WINNER OF THE EBRD LITERATURE PRIZE 2023
"The Lake is a bewitching, beguiling, terrifying and shocking portal into a world gone wrong, a realm in which tenderness and courage come up against brutality and indifference, in which fellow-feeling and communality are undercut by self-interest and folly – and in which small gestures nonetheless keep the flame of hope alive. It is utterly propulsive, immersive and unique, and deserves to become a European classic, to be read by many generations to come." – Toby Lichtig, EBRD Literature Prize judge
Translated by Alex Zucker
A fishing village at the end of the world. A lake that is drying up and, ominously, pushing out its banks. The men have vodka, the women troubles, the children eczema to scratch at. Born into this unforgiving environment, Nami, a young boy, embarks on a journey with nothing but a bundle of nerves, a coat that was once his grandfather’s and the vague idea of searching for his mother, who disappeared from his life at a young age. To uncover the greatest mystery of his life, he must sail across and walk around the lake and finally dive to its bottom.
The Lake is a raw account of life in a devastated land and the harsh, primitive circumstances under which people fight to survive.
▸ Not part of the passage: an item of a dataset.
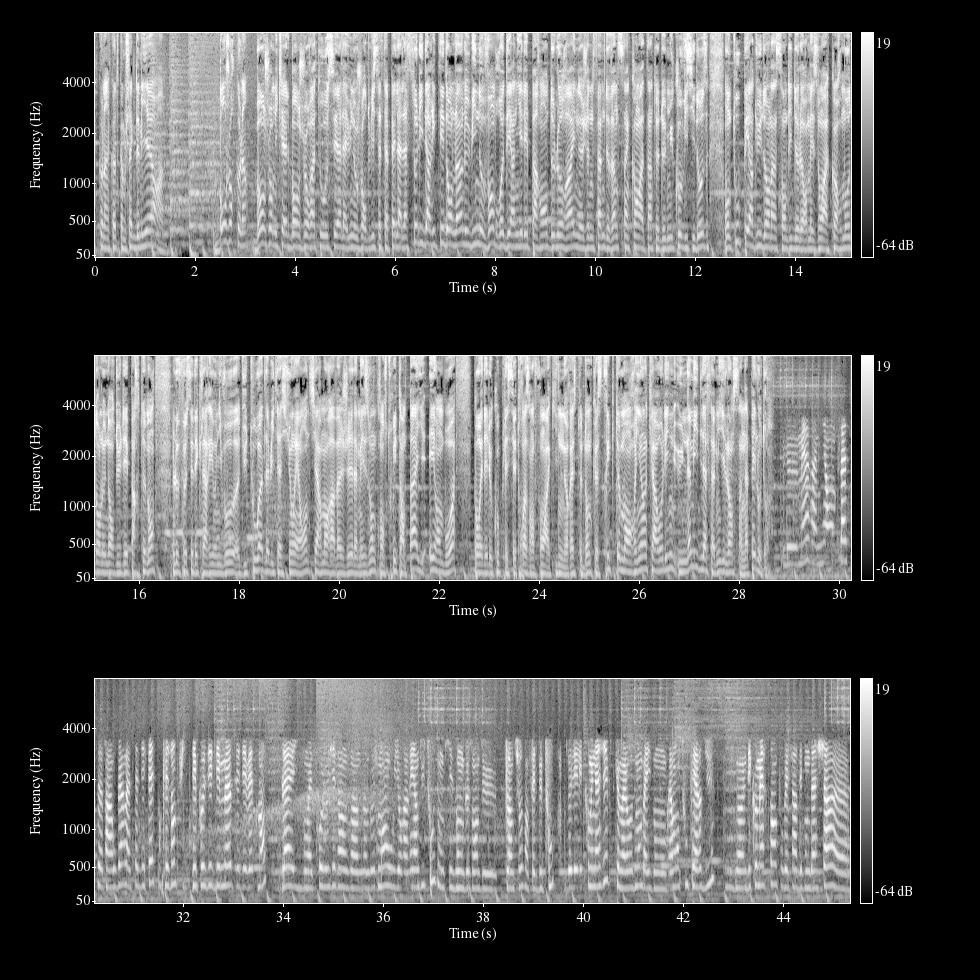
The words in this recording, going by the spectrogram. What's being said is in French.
Colin comme chaque demi-heure. Bonjour Colin. Bonjour Mickaël, bonjour à tous. Et à la une aujourd'hui, cet appel à la solidarité dans l'Ain. Le 8 novembre dernier, les parents de Laura, une jeune femme de 25 ans atteinte de mucoviscidose, ont tout perdu dans l'incendie de leur maison à Cormeaux, dans le nord du département. Le feu s'est déclaré au niveau du toit de l'habitation et a entièrement ravagé la maison construite en paille et en bois. Pour aider le couple et ses trois enfants à qui il ne reste donc strictement rien, Caroline, une amie de la famille, lance un appel aux dons. Le maire a mis en place, enfin ouvert la salle des fêtes pour que les gens puissent déposer des meubles et des vêtements. Là, ils vont être relogés dans un, logement où il y aura rien du tout, donc ils ont besoin de plein de choses, en fait, de tout, de l'électroménager, parce que malheureusement, bah, ils ont vraiment tout perdu. Des commerçants pouvaient faire des bons d'achat. euh,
A dystopian page-turner about the coming of age of a young hero, which won the 2017 EU Prize for Literature.
Awarded with the Magnesia Litera Prize as Best Book of 2016.
"The Lake feels less like it takes place in a post-USSR past than it does a post-apocalyptic future of complete climate collapse. Nami’s country might be fiction, but its implications are terrifyingly real." Wales Arts Review
‘[T]he fresh water of Czech literature.’ – Hospodářské Noviny
‘[O]ne of the most remarkable books of the last years.' – Mladá Fronta dnes
‘A criticism of the Soviet Union, of extinction, of the modern world. Written in such a colourful way that one at times seems the stand in front of Andrej Tarkovsky’s camera.’ – Krájské Listy
'Bellová’s gripping depiction of life under forced occupation shows how despite the utter bleakness of their reality, people like Nami can still find ways to keep on going, as did many under communism and so many do now under other oppression. In the face of evil, there is nothing more radical than preserving one's humanity.' – Anna West, APOFENIE
BIANCA BELLOVÁ (b. 1970) is a Czech translator, interpreter and writer with Bulgarian roots. Her novel Mrtvý muž (Dead Man, 2011) received widespread critical acclaim and has been translated into German. Her latest novel, Jezero (The Lake, 2016), won the EU Prize for Literature and will be published in more than ten languages.
ALEX ZUCKER is a translator from Czech whose translations include novels by J. R. Pick, Petra Hůlová, Jáchym Topol, Magdaléna Platzová, Tomáš Zmeškal, Josef Jedlička, Heda Margolius Kovály, Patrik Ouředník, and Miloslava Holubová. He has also translated stories, plays, subtitles, young adult and children’s books, song lyrics, reportages, essays, poems, and an opera.